8 of 9 people found the following review helpful
i love deconstruction!,
By A Customer
This review is from: To the Hermitage (Paperback)
Malcolm Bradbury's novel, To the Hermitage deliberately binds together different ways of writing to be self-consciously postmodern. He's writing against the totalising concept of Enlightenment Reason, hence the fragmentary nature of the novel, and manages to do so in a highly entertaining way.
The story is an interesting and lively read, working on many different levels. The story of the narrator going to Russia in the Diderot project, is nicely interwoven with the tale of Diderot (then). This break in the narrative is deliberately postmodern, and does little to disrupt the story.
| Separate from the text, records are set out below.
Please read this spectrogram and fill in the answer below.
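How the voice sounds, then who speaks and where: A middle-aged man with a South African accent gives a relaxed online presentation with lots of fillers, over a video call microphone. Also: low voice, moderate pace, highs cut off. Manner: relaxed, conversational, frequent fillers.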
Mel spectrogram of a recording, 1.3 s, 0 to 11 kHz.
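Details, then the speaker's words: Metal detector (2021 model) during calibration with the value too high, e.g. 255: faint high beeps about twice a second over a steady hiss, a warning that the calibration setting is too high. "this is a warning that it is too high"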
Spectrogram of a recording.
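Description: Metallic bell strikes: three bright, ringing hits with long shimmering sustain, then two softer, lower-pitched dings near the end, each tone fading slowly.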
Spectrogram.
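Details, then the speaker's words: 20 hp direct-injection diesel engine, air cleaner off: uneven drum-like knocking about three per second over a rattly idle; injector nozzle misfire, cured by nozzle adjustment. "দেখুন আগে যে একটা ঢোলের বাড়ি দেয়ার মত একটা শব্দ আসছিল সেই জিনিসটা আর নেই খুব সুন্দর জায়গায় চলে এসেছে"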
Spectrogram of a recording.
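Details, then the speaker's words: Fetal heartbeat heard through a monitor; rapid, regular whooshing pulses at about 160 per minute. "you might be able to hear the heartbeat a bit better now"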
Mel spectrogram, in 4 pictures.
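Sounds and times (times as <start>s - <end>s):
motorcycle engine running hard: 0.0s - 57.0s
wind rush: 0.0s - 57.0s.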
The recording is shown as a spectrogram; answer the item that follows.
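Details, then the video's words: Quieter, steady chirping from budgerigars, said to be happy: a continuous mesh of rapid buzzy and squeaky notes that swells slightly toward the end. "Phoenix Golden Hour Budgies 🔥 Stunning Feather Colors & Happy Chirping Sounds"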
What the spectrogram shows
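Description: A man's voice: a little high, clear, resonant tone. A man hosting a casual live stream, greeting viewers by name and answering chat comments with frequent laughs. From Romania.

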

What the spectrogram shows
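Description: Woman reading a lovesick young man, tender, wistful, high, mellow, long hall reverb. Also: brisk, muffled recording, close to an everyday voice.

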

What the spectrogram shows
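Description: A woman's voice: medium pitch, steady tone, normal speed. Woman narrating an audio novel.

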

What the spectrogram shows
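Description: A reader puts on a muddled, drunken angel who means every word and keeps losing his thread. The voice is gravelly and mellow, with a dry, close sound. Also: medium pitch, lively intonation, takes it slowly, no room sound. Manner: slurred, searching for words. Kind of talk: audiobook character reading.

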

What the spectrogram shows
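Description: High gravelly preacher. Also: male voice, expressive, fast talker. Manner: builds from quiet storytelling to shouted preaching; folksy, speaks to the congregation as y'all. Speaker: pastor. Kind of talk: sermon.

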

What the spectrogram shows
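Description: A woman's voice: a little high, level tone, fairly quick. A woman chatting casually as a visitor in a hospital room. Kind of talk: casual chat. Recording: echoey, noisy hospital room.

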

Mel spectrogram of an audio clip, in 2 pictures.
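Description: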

Intertextuality is a strong theme in the novel, 'books breed books', and Roland Barthes' 'death of the author', are a main feature, with a little Foucault thrown in for good measure. Again, this doesn't disrupt the entertaining aspect of the novel, but adds to it. Both tales are engaging, and there are many funny moments, as well as some poignant ones too.
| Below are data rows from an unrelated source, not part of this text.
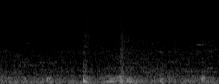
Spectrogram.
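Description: Supermarket background noise, a low steady murmur, with one sharp knock a little under a second in.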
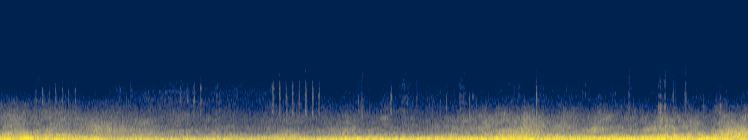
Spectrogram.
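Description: A powerboat engine roars at high speed.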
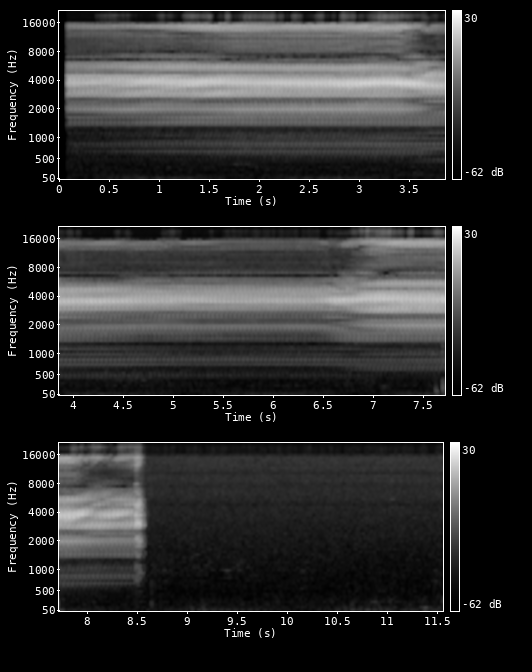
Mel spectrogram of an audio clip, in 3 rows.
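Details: 2017 MacBook Pro Touch Bar, left fan: harsh, high-pitched rasping grind with a fast pulse, stopping and returning, as the fan sat too low and hit its casing; fixed by pressing the fan back.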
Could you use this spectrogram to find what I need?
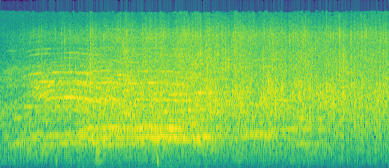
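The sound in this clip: Applause from a comedy club audience, with dense, steady clapping that swells slightly around the middle and carries on for about four seconds.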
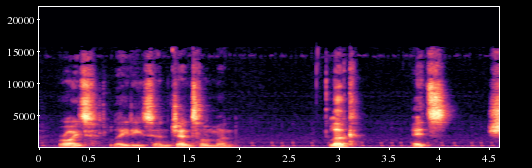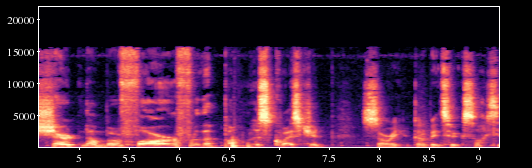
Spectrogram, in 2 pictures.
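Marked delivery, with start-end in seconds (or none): 0.2-7.5 put-on Irish accent, swooping, not quite landing. Announcing the bonus question to the audience, attempted Irish accent. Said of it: "I don't think the Irish accent came out right there".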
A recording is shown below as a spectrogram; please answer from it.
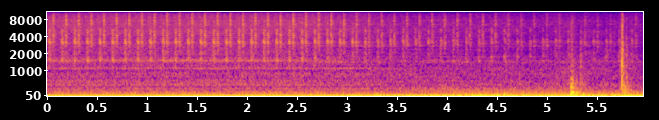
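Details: BMW E46 318i 118hp on cold start: fast, even light ticking about seven or eight a second over idle, sometimes stopping and returning after throttle; hydraulic lifter tick, fixed by replacing hydraulic lifters.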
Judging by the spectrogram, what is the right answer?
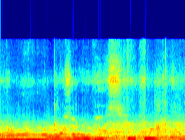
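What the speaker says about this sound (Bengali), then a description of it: "দর্শক এখানে অনেক গরু বাছুর আছে এখানে" Cattle at a cow and calf market in Shahpur, Khulna, moo loudly and close by, several drawn-out calls following one another over a steady background of market noise.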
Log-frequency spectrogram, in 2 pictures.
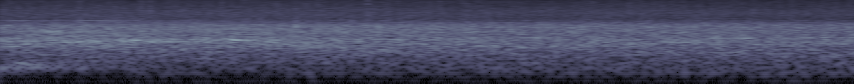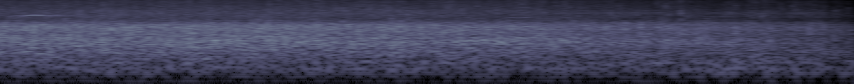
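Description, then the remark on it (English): An audience claps their hands in sustained, dense applause at a steady level, then gradually fades near the end. No one speaks over it. “Clap your hands and say it's prayer time in America.”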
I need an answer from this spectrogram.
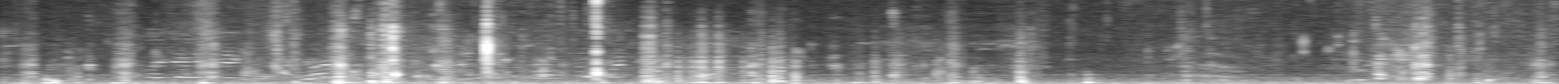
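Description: Close-up chewing and lip-smacking of people eating fried tofu pockets stuffed with rice, with many short mouth clicks and smacks scattered throughout.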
Even if you aren't a fan of postmodernism, there should be enough here to entertain, as well as to make you think.